### Task item
Whenever an image turns up, omit it and return the remaining data exactly.

[Dataset entries]
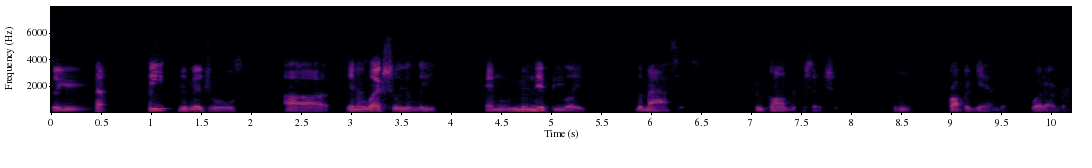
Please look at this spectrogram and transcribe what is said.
So you have elite individuals, uh, intellectually elite, and manipulate the masses through conversation, through propaganda, whatever.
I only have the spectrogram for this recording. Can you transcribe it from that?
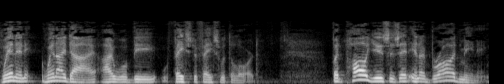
when, when I die, I will be face to face with the Lord. But Paul uses it in a broad meaning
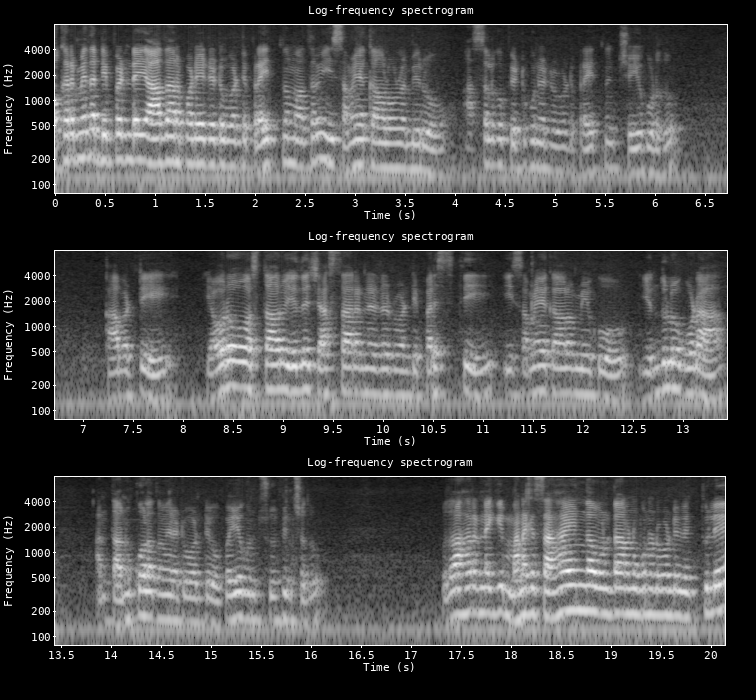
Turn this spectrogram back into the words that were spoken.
ఒకరి మీద డిపెండ్ అయ్యి ఆధారపడేటటువంటి ప్రయత్నం మాత్రం ఈ సమయకాలంలో మీరు అస్సలకు పెట్టుకునేటటువంటి ప్రయత్నం చేయకూడదు. కాబట్టి ఎవరో వస్తారు ఏదో చేస్తారనేటటువంటి పరిస్థితి ఈ సమయకాలం మీకు ఎందులో కూడా అంత అనుకూలతమైనటువంటి ఉపయోగం చూపించదు. ఉదాహరణకి మనకి సహాయంగా ఉంటారనుకున్నటువంటి వ్యక్తులే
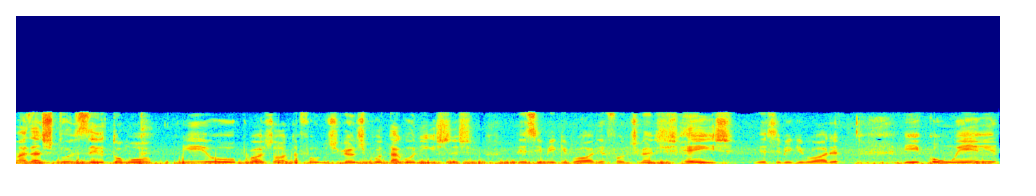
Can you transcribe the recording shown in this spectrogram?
mas atitudes ele tomou e o Projota foi um dos grandes protagonistas desse Big Brother, foi um dos grandes reis desse Big Brother e com ele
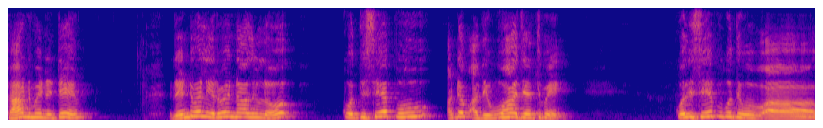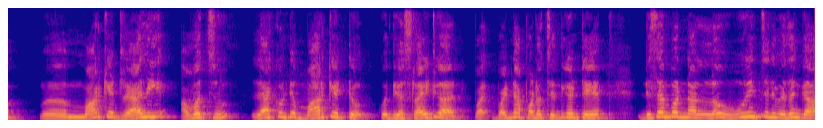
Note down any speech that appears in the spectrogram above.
కారణం ఏంటంటే రెండు వేల ఇరవై నాలుగులో కొద్దిసేపు అంటే అది ఊహాజనితమే. కొద్దిసేపు కొద్ది మార్కెట్ ర్యాలీ అవ్వచ్చు లేకుంటే మార్కెట్ కొద్దిగా స్లైట్గా పడినా పడవచ్చు. ఎందుకంటే డిసెంబర్ నెలలో ఊహించని విధంగా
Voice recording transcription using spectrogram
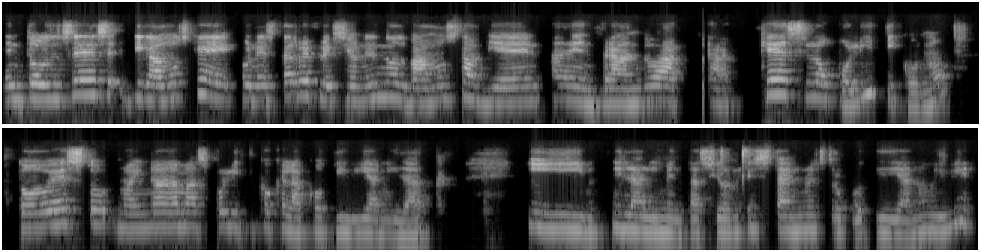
Entonces, digamos que con estas reflexiones nos vamos también adentrando a, qué es lo político, ¿no? todo esto no hay nada más político que la cotidianidad y, la alimentación está en nuestro cotidiano vivir.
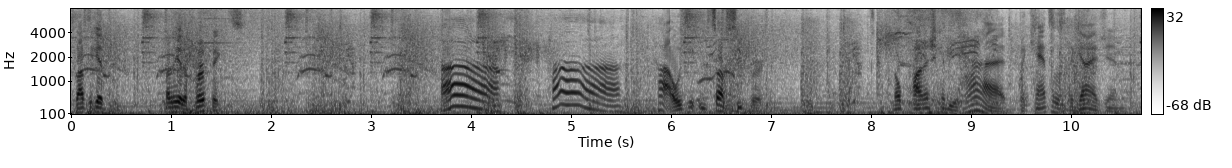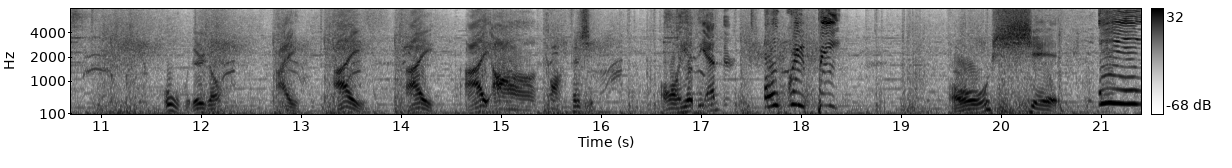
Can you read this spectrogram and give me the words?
About to get about to get a perfect. Ah! Ah! Ha! We, we saw super. No punish can be had, but cancels the guy, Gaijin. Oh, there you go. I, I, I, I, oh, come on, finish it. Oh, he hit the ender. Oh, great bait. Oh, shit. Oh,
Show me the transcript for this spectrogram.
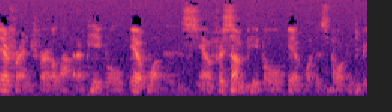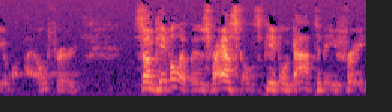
different for a lot of people. It was, you know, for some people, it was Born to Be Wild. For some people it was rascals. People got to be free.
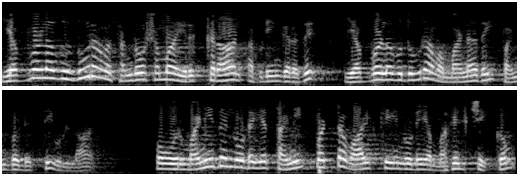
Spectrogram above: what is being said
எவ்வளவு தூரம் அவன் சந்தோஷமா இருக்கிறான் அப்படிங்கிறது எவ்வளவு தூரம் அவன் மனதை பண்படுத்தி உள்ளான். இப்போ ஒரு மனிதனுடைய தனிப்பட்ட வாழ்க்கையினுடைய மகிழ்ச்சிக்கும்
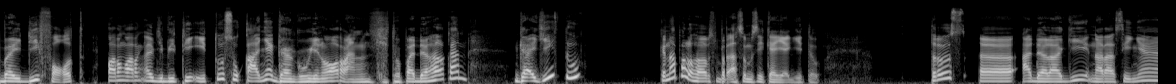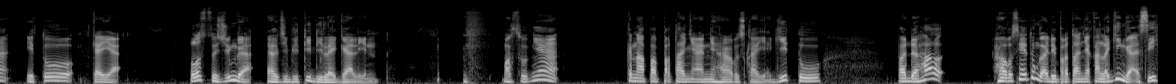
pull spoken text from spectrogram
by default orang-orang LGBT itu sukanya gangguin orang gitu. Padahal kan nggak gitu. Kenapa lo harus berasumsi kayak gitu? Terus uh, ada lagi narasinya itu kayak lo setuju nggak LGBT dilegalin? Maksudnya kenapa pertanyaannya harus kayak gitu? Padahal harusnya itu nggak dipertanyakan lagi nggak sih?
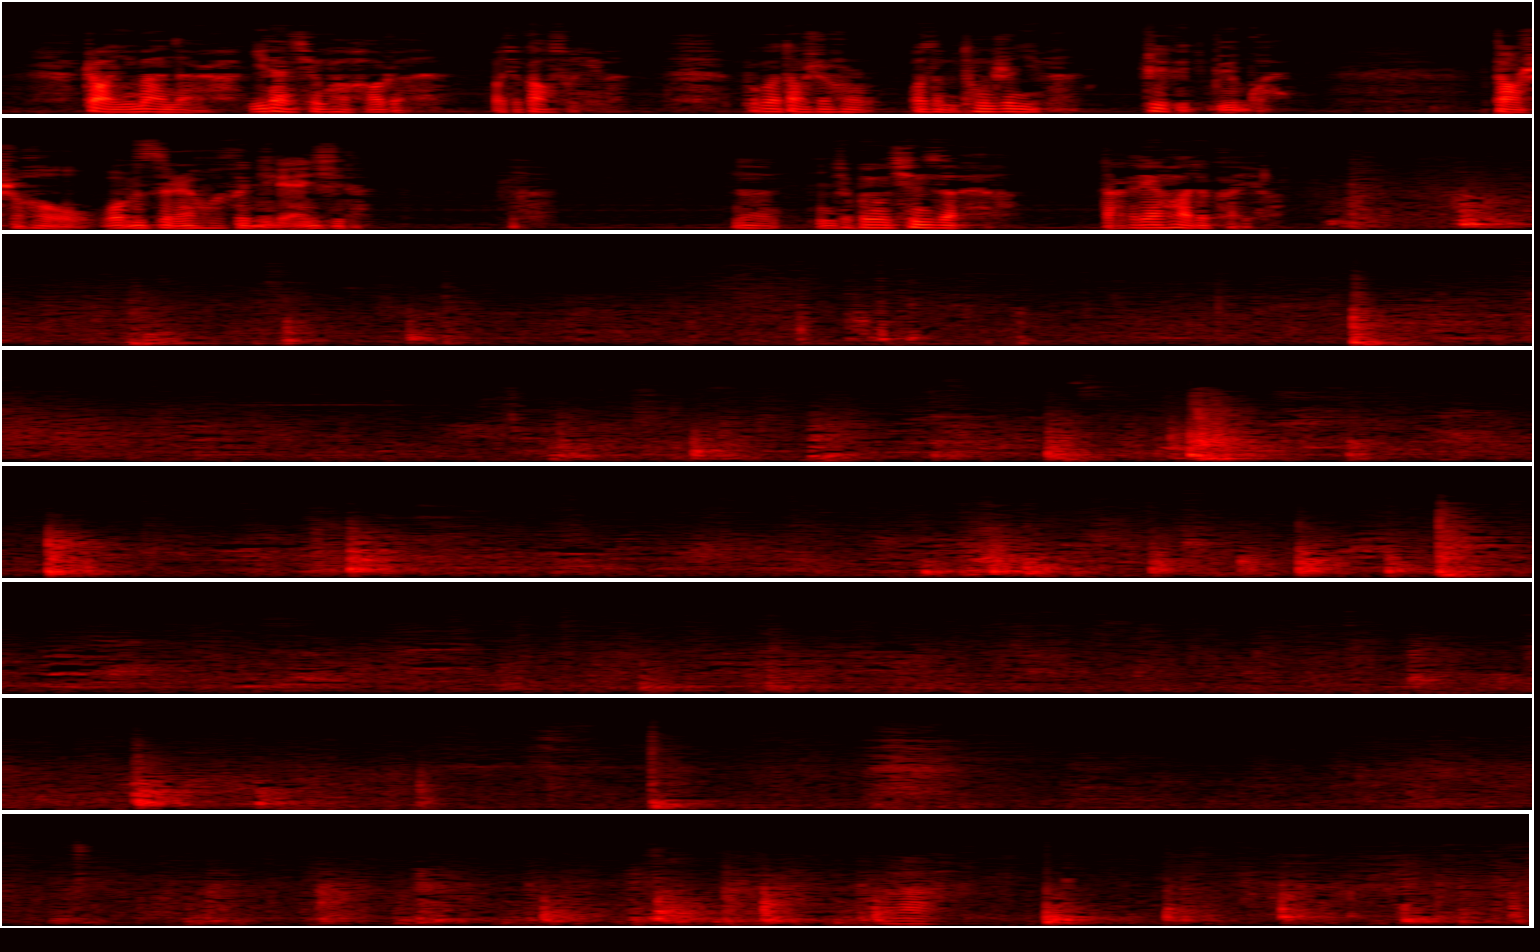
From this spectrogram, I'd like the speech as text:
赵一曼那儿啊，一旦情况好转，我就告诉你们。不过到时候我怎么通知你们？这个你不用管，到时候我们自然会和你联系的。那你就不用亲自来了，打个电话就可以了。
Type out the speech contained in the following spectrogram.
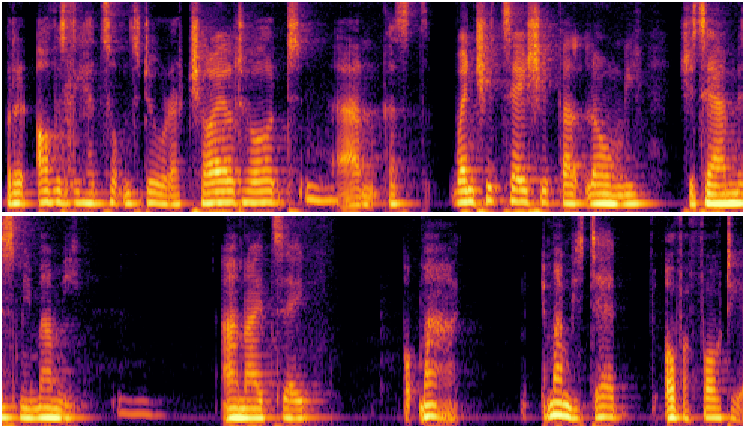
but it obviously had something to do with her childhood. Mm-hmm. And because when she'd say she felt lonely, she'd say, "I miss me mummy," mm-hmm. and I'd say, "But ma, your mummy's dead, over forty.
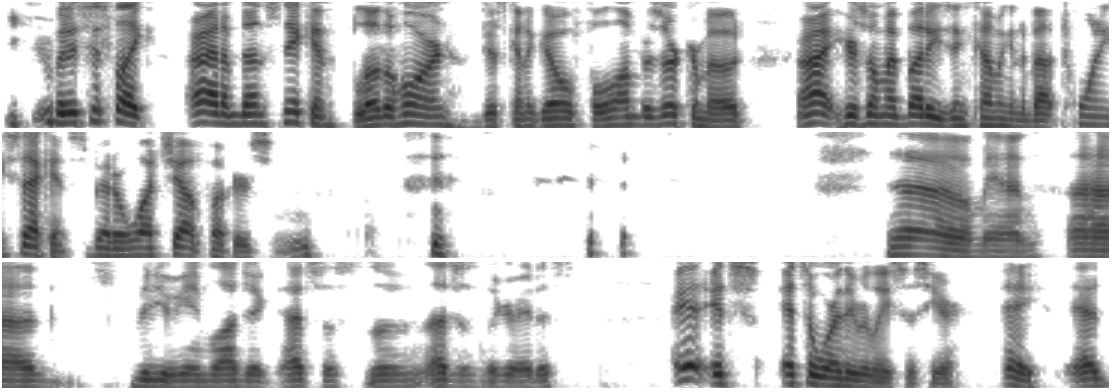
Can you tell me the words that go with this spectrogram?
You- but it's just like, all right, I'm done sneaking. Blow the horn. just gonna go full on berserker mode. All right, here's all my buddies incoming in about 20 seconds. Better watch out, fuckers. Mm. Oh man, uh, video game logic. That's just the that's just the greatest. It, it's it's a worthy release this year. Hey, Ed,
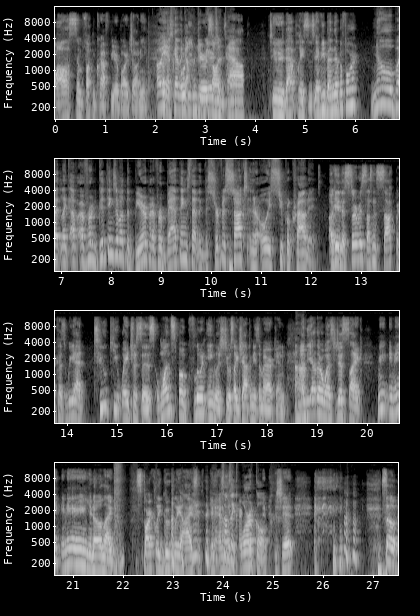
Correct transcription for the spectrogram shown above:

### Answer to this exercise
Please look at this spectrogram and transcribe what is said.
So you have elite individuals, uh, intellectually elite, and manipulate the masses through conversation, through propaganda, whatever.
I only have the spectrogram for this recording. Can you transcribe it from that?
when, when I die, I will be face to face with the Lord. But Paul uses it in a broad meaning
Turn this spectrogram back into the words that were spoken.
ఒకరి మీద డిపెండ్ అయ్యి ఆధారపడేటటువంటి ప్రయత్నం మాత్రం ఈ సమయకాలంలో మీరు అస్సలకు పెట్టుకునేటటువంటి ప్రయత్నం చేయకూడదు. కాబట్టి ఎవరో వస్తారు ఏదో చేస్తారనేటటువంటి పరిస్థితి ఈ సమయకాలం మీకు ఎందులో కూడా అంత అనుకూలతమైనటువంటి ఉపయోగం చూపించదు. ఉదాహరణకి మనకి సహాయంగా ఉంటారనుకున్నటువంటి వ్యక్తులే
Can you transcribe the recording shown in this spectrogram?
mas atitudes ele tomou e o Projota foi um dos grandes protagonistas desse Big Brother, foi um dos grandes reis desse Big Brother e com ele
Note down any speech that appears in the spectrogram above.
కారణం ఏంటంటే రెండు వేల ఇరవై నాలుగులో కొద్దిసేపు అంటే అది ఊహాజనితమే. కొద్దిసేపు కొద్ది మార్కెట్ ర్యాలీ అవ్వచ్చు లేకుంటే మార్కెట్ కొద్దిగా స్లైట్గా పడినా పడవచ్చు. ఎందుకంటే డిసెంబర్ నెలలో ఊహించని విధంగా
Voice recording transcription using spectrogram
Entonces, digamos que con estas reflexiones nos vamos también adentrando a, qué es lo político, ¿no? todo esto no hay nada más político que la cotidianidad y, la alimentación está en nuestro cotidiano vivir.
Can you read this spectrogram and give me the words?
About to get about to get a perfect. Ah! Ah! Ha! We, we saw super. No punish can be had, but cancels the guy, Gaijin. Oh, there you go. I, I, I, I, oh, come on, finish it. Oh, he hit the ender. Oh, great bait. Oh, shit. Oh,
Show me the transcript for this spectrogram.
different for a lot of people. It was, you know, for some people, it was Born to Be Wild. For some people it was rascals. People got to be free.
Spectrogram above: what is being said
எவ்வளவு தூரம் அவன் சந்தோஷமா இருக்கிறான் அப்படிங்கிறது எவ்வளவு தூரம் அவன் மனதை பண்படுத்தி உள்ளான். இப்போ ஒரு மனிதனுடைய தனிப்பட்ட வாழ்க்கையினுடைய மகிழ்ச்சிக்கும்
pull spoken text from spectrogram
by default orang-orang LGBT itu sukanya gangguin orang gitu. Padahal kan nggak gitu. Kenapa lo harus berasumsi kayak gitu? Terus uh, ada lagi narasinya itu kayak lo setuju nggak LGBT dilegalin? Maksudnya kenapa pertanyaannya harus kayak gitu? Padahal harusnya itu nggak dipertanyakan lagi nggak sih?
From this spectrogram, I'd like the speech as text:
赵一曼那儿啊，一旦情况好转，我就告诉你们。不过到时候我怎么通知你们？这个你不用管，到时候我们自然会和你联系的。那你就不用亲自来了，打个电话就可以了。
Type out the speech contained in the following spectrogram.
but it obviously had something to do with her childhood. Mm-hmm. And because when she'd say she felt lonely, she'd say, "I miss me mummy," mm-hmm. and I'd say, "But ma, your mummy's dead, over forty.
Can you tell me the words that go with this spectrogram?
You- but it's just like, all right, I'm done sneaking. Blow the horn. just gonna go full on berserker mode. All right, here's all my buddies incoming in about 20 seconds. Better watch out, fuckers. Mm. Oh man, uh, video game logic. That's just the that's just the greatest. It, it's it's a worthy release this year. Hey, Ed,
Correct transcription for the spectrogram shown above:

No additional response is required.